“You’ve got to have congruence between your ideas and the things you do,” says Teresa Anderson, director of the University of Manchester’s Discovery Centre at Jodrell Bank Observatory, home of Bluedot.
These and other music festivals have sustainability procedures in the hopes of addressing their carbon footprint. They use LEDs for all the lighting except on stages. Many offer free water and have banned the sale of plastic bottles. The food vendors are required to serve on compostable plates and silverware. More than 300 volunteers at Lightning in a Bottle spent the days during and after the event knee-deep in dumpsters sorting trash. According to the 2015 Green Report, the festival’s “green team” diverted 44 percent of trash from landfills to compost or recycling centers. In 2017, Bonnaroo reported diverting 55 percent of its waste.
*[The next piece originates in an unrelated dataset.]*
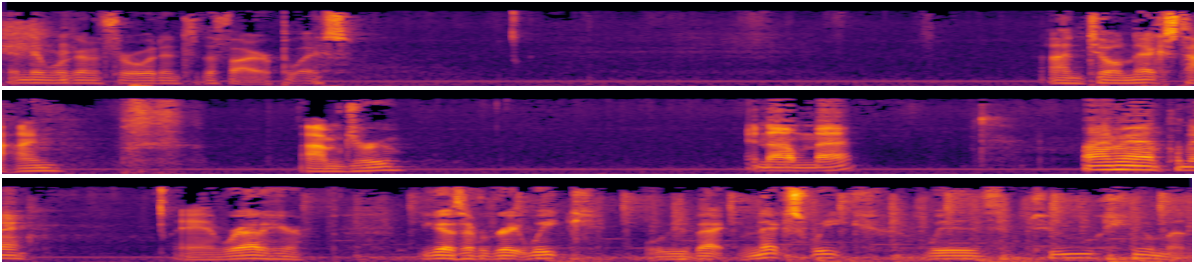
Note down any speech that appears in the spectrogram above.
And then we're going to throw it into the fireplace. Until next time, I'm Drew. and now Matt. I'm Anthony. And we're out of here. You guys have a great week. We'll be back next week with Too Human.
But the most significant portion of any event’s carbon footprint is transportation. Lightning in a Bottle and Bluedot both have bus programs to lessen their carbon impact by transporting more guests per vehicle from the surrounding areas. Lightning in a Bottle also charges a $30 fee for single-occupant cars, while all other parking is free to encourage carpooling.
Festivals hope they can affect people’s attitudes and awareness instead of simply mitigating their own environmental effects.
“People [at a festival] are exploring an alternative way of living, and it’s a good opportunity to reassess your relationship to waste,” Mr. Shannon says. “While camping, there is a unique opportunity to see all the trash you are going to generate in a single weekend because you have to take it all with you. Hopefully [the guests] take some of those strategies and learnings into regular life.”
“I find that people are in a different state [at music festivals],” says Amanda Ravenhill, executive director of the Buckminster Fuller Institute. “They are more open, reflective, and have the potential for an epiphany that might become a deeper shift.”
At a venue surrounded by nature and awe-inspiring stages made from recycled materials, speakers find they can have a more profound effect than when speaking from a Marriott Courtyard conference room. Since the 1960s, music festivals and outdoor gatherings have taken on a decidedly countercultural flavor. It’s not surprising, then, that organizers feel the need to address environmental concerns.
“People have been gathering for as long as there have been people,” Shannon says. “So it’s not something we are going to stop doing. It’s more what can we do to reduce the impacts of these gatherings and at the same time have a positive effect. We are confident we are helping people’s minds expand and change, and that’s why we do it.”